Music and Creativity Don’t Mix?

I came across an article on called How listening to music ‘significantly impairs’ creativity. In the past, I had heard the opposite. Music could actually unlock your brain’s creativity. Of course, your choice of music has a lot to do with whether or not it will help or hurt what you’re working on. Actually, what you’re working on has a lot to do with it too.

For me, it ultimately comes down whether I need focused thinking or diffuse thinking for the task at hand. If I’m trying to follow a logical path (understand a piece of code I didn’t write, or absorb a passage from a book) music is likely to throw me way off. However, if I’m trying to come up with a unique idea or solution (how to code a function or write a piece of dialog) music can put my brain in a diffuse mode and allow those solutions to bubble up to my conscious mind.

What really made me smile about the article was the Youtube video they made for it. Without any spoken words, there was a series of b-roll video clips with text overlays extracted from the article explaining why background music can be distracting. The entire thing was set to background music.

Music to Work By

My musical tastes are extremely varied. Sometimes I’m in the mood for beautiful and melodic, sometimes harsh and loud and other times bouncy and light.

While I’m writing code (as opposed to planning and designing code) or building a map, I can listen to most styles of music but I prefer strong, driving rhythms and either no words, words I can’t understand or words that I know well enough to not have to think about while I listen and work.

This week I brought back a song into my mix from a band called Children 18:3. The song is called Moment to Moment and it puts a smile on my face because it’s just so fun. And it helps the time pass as I’m doing repetitive work.

Every choice before you was a challenge to succeed…
And every breath is a step to forever

Moment to Moment – Children 18:3

The Effects of Music on Plants

As I was reading through Tristan Gooley’s book How to Read Nature, I came across a section where he condemns the notion that plants can hear music and react to it.

I hate to be the one to bang a loud cymbal and smash these notions, but there is no scientific evidence of plants reacting to music or noise of any kind.
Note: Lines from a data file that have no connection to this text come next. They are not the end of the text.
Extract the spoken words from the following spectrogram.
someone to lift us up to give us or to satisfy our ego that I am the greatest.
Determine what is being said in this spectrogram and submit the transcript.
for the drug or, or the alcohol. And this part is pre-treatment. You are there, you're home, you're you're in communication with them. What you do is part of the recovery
None. They are deaf. If that saddens you, then feel free to let your emotions go; the sound of your weeping will not slow the growth of the forest.
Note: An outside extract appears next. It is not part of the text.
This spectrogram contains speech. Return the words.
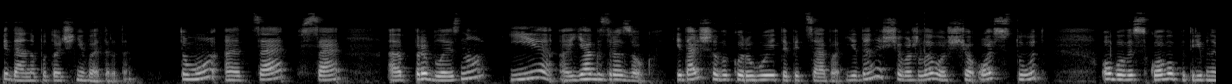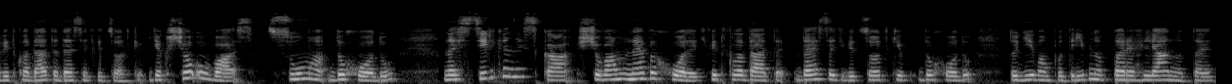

So where does the notion that plants respond to certain music come from? Why is it that some studies indicate there is a connection between plants and music. And why is there so much anecdotal evidence that it’s true?

Perhaps the sounds of certain music puts us in a better mood. Our improved mood makes it more likely that we open the shades to let in more light. Maybe a musically enhanced attitude prompts us to care for our plants more so we feed and water them promptly and regularly. Or maybe we just notice the growth of our plants more when we’re in a good mood.

However, I won’t entirely discount the effects of music on plants. Plants might not be able to hear like we do. But even deaf people can sometimes “hear” music through the vibrations it makes in things around it.  Why couldn’t plants feel the vibrations of music and be stimulated to growth in a way they otherwise wouldn’t? Studies have shown that even extremely low vibrations of a certain frequency for a certain period of time can stimulate bone growth in humans. Shouldn’t we expect the same type of thing with other organisms?

I don’t know if plants respond to music. I’ll never hold it against someone for playing it to them though. Too often we allow the great and mighty entity known as science to dictate what we do or don’t do. And while science sometimes helps us understand the physical world, it doesn’t hold all the answers. So crank up the Mozart and watch your plants grow.